Employers’ liability insurance

If your business employs staff, you are legally required to have employers liability insurance to make sure both you and they are protected.

Posted

Fact checked
Picture not described
Promoted
SuperScript

Protect your business with a pay as you go monthly subscription

  • Get covered in less than 10 minutes
  • Adapt or cancel your policy at any time. No penalties
  • Cover starts from just £5.13 per month

What is employers’ liability insurance?

Employers’ liability insurance covers you and helps you to protect your employees in case one of them is injured or becomes ill as a result of the work they do for your business. You are legally required to take out this cover if you employ one or more people.

You must take out employers’ liability insurance if:

  • You deduct National Insurance contributions and income tax from the money you pay your employees.
  • Where, when and how your employees work is controlled by you.
  • Any profits made by your staff can be claimed by you.
  • You provide your employees with most of the materials and equipment required to do their job.
  • You require each member of staff to perform the duties of their role themselves, and they cannot hire a substitute for themselves if they are unable to work.
  • You employ part-time or temporary staff.

Failing to take out employers’ liability insurance could cost you, even if no claim is brought against your business. You could be fined £2,500 for every day  that you’re not insured. Failing to produce an ELCI (Employers’ Liability Compulsory Insurance) certificate or not making it available to inspectors when they ask can also incur a fine of £1,000 or more.

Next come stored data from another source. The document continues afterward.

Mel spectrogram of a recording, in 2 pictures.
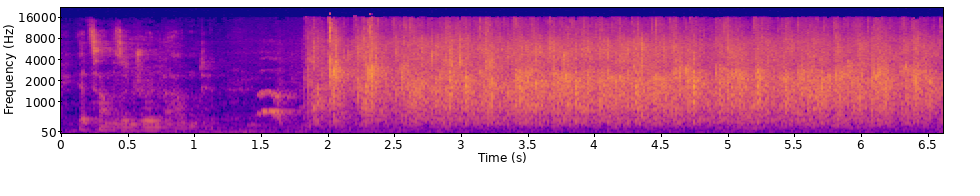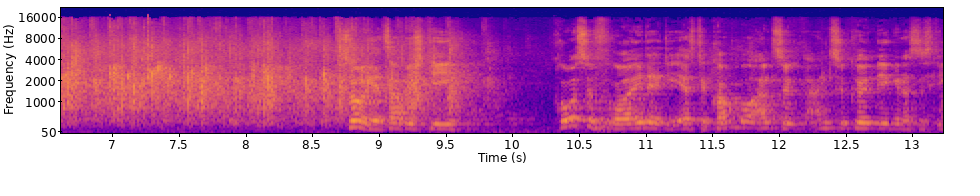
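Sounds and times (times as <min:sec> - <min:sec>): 
speech: 0:00.1 - 0:02.0, 0:08.8 - 0:13.2
audience applause: 0:01.8 - 0:09.9.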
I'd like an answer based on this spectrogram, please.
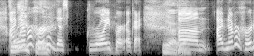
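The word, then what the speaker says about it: Groyper: that he is a part of this like groper community. And I like the mistake there, the Freudian mistake. What? You call it the groper community. Oh, how do you say it? I've never heard of this. Groiper.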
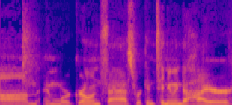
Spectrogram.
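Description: A man speaks with a bright, sharp tone. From San Francisco. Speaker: tech company founder. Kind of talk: interview.

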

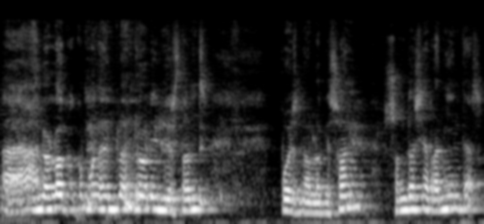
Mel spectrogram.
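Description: Noticeable background noise and audible room echo are present. Through them, a man talks at a moderate pace. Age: 30s. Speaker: journalist. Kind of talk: interview.

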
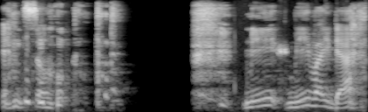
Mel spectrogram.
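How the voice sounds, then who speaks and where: A young male podcast host from a Filipino family in California rambles through casual stories, laughing as he talks. His voice is fairly high and husky, animated, with drawn-out words. The sound is dull and lo-fi.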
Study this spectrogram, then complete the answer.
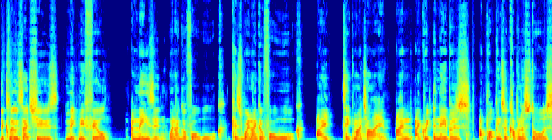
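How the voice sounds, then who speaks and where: Noticeable background noise sits behind a man with a fairly low pitch and ordinary pitch variation. He keeps a moderate pace and a very even loudness. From Sierra Leone. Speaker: menswear creator and podcast host. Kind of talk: lifestyle vlog narration.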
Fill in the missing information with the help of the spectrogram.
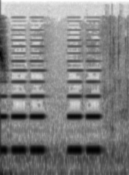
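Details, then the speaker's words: Home pulse oximeter for a child's cardiology oximetry recording alarming on poor signal quality, with an error message on screen: two pairs of steady high-pitched beeps. "If there is an issue with signal quality, an error message will be displayed on the front of the monitor and the monitor will alarm to alert you of this."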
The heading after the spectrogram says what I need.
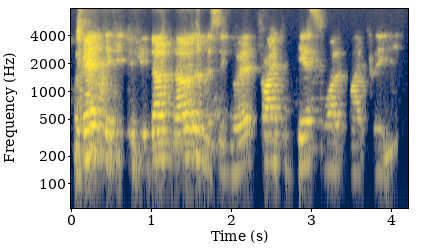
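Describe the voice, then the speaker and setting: A man's voice: fairly high pitch, brisk, a bit bright, slight background noise. Man teaching in an echoey room. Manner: coaxing, questioning students. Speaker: teacher leading a class. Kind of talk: interactive classroom talk. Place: classroom. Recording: echoey room, distant microphone.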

What does employers’ liability insurance cover?

Employers’ liability insurance covers you against any claims by staff members who suffer an injury or become ill while performing duties for your business.

This cover will take care of legal costs, including legal fees and compensation payouts, should a complaint made by an employee go to court.

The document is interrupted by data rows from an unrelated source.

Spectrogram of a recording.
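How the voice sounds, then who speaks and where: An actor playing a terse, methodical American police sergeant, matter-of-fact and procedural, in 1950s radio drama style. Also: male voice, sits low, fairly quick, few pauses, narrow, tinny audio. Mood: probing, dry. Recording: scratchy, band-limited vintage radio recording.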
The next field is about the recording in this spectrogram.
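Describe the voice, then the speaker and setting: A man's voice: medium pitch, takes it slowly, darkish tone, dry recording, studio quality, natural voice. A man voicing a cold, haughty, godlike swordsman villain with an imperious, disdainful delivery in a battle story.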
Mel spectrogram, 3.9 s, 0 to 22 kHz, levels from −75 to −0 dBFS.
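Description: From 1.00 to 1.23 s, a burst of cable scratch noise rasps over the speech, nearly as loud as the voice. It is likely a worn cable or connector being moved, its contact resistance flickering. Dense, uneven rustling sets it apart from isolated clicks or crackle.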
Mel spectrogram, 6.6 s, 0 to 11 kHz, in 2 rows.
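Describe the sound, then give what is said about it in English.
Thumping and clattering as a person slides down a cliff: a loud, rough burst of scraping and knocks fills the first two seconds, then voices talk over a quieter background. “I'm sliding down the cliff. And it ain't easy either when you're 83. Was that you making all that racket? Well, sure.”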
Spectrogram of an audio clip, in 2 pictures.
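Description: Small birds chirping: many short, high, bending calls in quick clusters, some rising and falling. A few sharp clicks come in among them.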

The legal requirement for most businesses is to hold cover worth £5 million. However, many policies include £10 million of cover as standard. Businesses where staff face a higher risk at work should make sure any cover taken out is sufficient for the needs of the business.

It is important to note that claims can still be made even when a person is no longer employed by you, as certain illnesses or symptoms may take time to develop. Check that your policy includes cover for these instances, as overlooking it can be a costly mistake.

While you may not be legally required to cover volunteers, independent contractors and students on work experience, some policies might offer cover for these types of employees as well. This can be helpful, as claims might still be made against you.

Do I need employers’ liability insurance?

In the majority of cases, employers’ liability insurance is a legal requirement.

There are some exceptions to this rule. If the following applies, you do not have to take out this cover:

  • You own a limited company and the only employee also owns more than 50% of the share capital.
  • Your company is not a limited company, but the only employee is a sole trader who is the principal of the business.
  • All employees in your companies are directly related family members.
  • You and your business partners are all directors with an equal share in the business and no other persons are employed.
  • Your business is a public organisation, health service or government body (some exceptions apply).

You might be exempt from employers’ liability insurance if any of the following applies:

  • You employ unpaid student workers.
  • Your staff are people in training programmes that are not directly employed by you.
  • Your workers are volunteers.
  • Your staff are work experience school children.

Employers’ liability insurance cost

The cost of a policy would depend on your level of cover, the size of your business and your individual requirements.

In many cases, employers’ liability insurance comes as part of a general business insurance policy, which often also includes public liability insurance (to protect against claims by members of the public, as opposed to your own staff).

With some providers, you might even be able to include other elements of business cover in your policy, such as protection for your equipment or van insurance.

Common claims examples

  • Injury to cleaning staff. One of your cleaners might fall over a piece of equipment or slip on a wet floor.
  • Falling from height. If your staff members work with ladders, scaffolding or cranes, or have to climb to dangerous heights while at work, they might fall and injure themselves.
  • Exposure to dangerous substances. If you work with chemicals or any other damaging materials, accidents can sometimes happen, even if you take all the required precautions.
  • Injury caused to clerical staff. Prolonged and repetitive use of computer equipment can cause some health conditions, such as back problems, muscle and joint pain or eyestrain.
  • Accidents in the office. Unexpected incidents, such as an item falling from a shelf, the ceiling collapsing or someone tripping over an obstacle can happen.

These are just a few examples of potential claims that employers’ liability insurance can cover you for. Whether the incident is your fault, the employee’s fault, or a freak accident, the staff member affected might have a case.

Depending on the circumstances, these claims can run to millions of pounds, so taking out adequate cover is important.

Frequently asked questions

The offers compared on this page are chosen from a range of products we can track; we don't cover every product on the market...yet. Unless we've indicated otherwise, products are shown in no particular order or ranking. The terms "best", "top", "cheap" (and variations), aren't product ratings, although we always explain what's great about a product when we highlight it; this is subject to our terms of use. When making a big financial decision, it's wise to consider getting independent financial advice, and always consider your own financial circumstances when comparing products so you get what's right for you.

More guides on Finder

Go to site